Here are some wooden spans -
Like wood, stone has a long history in construction, and like wood, stone is still in use. At school you may have heard terms like "stone age", "iron age", "bronze age", and so on. Whatever the relevance of these terms, we can be sure that at these times nobody built bridges of iron and bronze. The cost alone would have been prohibitive. The technical knowledge of structures would have been insufficient, even if enough material could have been amassed.
Here is a picture of an early construction in stone, in the place that is now called England. The first construction at the site probably began around 5000 years ago, and other parts were added very much later. Compared with what had already been built in other parts of the world, Stonehenge could not possibly have been called "state-of-the-art", but it serves to illustrate one vital discovery - that a gap could be spanned by a beam of stone. This is sometimes called trabeate architecture. The ancient Greeks built extensively in this way, and seemed uninterested in the arch.

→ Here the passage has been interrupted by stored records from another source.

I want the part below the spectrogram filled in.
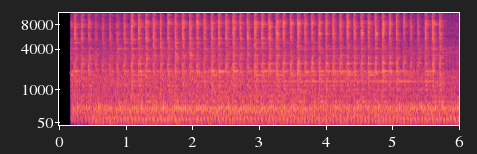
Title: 2018 Mitsubishi Mirage GS making noises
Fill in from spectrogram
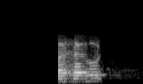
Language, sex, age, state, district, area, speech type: Punjabi, male, 45-60, Punjab, Mohali, rural, conversation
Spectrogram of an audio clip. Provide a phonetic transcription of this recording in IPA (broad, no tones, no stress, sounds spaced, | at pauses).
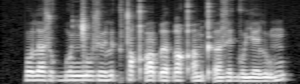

Bridges, some of them of great antiquity, with stone beams are often called clapper bridges in England. The bridge illustrated here is at Eastleach. It is not especially old. The stone beam is extremely limited in span, firstly because very long pieces are not easy to obtain, and there is no means of joining small pieces to make a beam. The second reason is that in order to increase the span, the depth of a beam has to be increased more rapidly than the span increases. Clearly, when the depth is equal to the span, the point of absurdity has been passed. Using materials such as wood, iron and steel, builders could postpone the inevitable by using structures such as plate girders and trusses, which are impossible in stone. Masonry could only span large gaps after the arch had been invented, an event that began a reign of over two thousand years. The masonry arch was still going strong in the eras of canal and railway of the 18th and 19th centuries.
Construction in masonry looks, at first sight, relatively simple. You get the rock out of the ground, cut it to shape, and put it in place using mortar. In practice, life is far more complicated for the mason. Rock may vary greatly, even within a quarry. A sedimentary material, for example, may be subject to sorting by the speed of water currents while being deposited, resulting in a gradation of properties tens of millions of year later. Swirling or circulating water may result in very sudden variations in deposition. Even uniform rock may be porous, allowing water to penetrate deep inside. Limestones, especially the lighter types, such as Cotswold, are subject to this. Mortars must be matched to the stone so that neither can abstract water from the other.
Stone can be corroded by chemicals in air and water, especially in industrial areas. Wind can carry dust particles which erode the softer materials - the Egyptian sphinx and pyramids are notable cases. Some examples of corrosion and erosion are shown below.
In spite of all these possibilities, the use of the right materials in the right way can result in structures that last for thousands of years. All over the world, stone structures testify to the skills of builders of many different cultures. In any discussion of decay, we must not forget the depredations of man. The famous stone ring at Avebury was raided by local people for stone to make their dwellings. Many another monument is smaller than when built, for the same reason. Stone comes from quarries, and a stone structure, for some people, is a convenient quarry containing ready made blocks.
Here are some links about masonry arches -
A few examples are shown below. In two of these you can see the corbels on which the centring was set.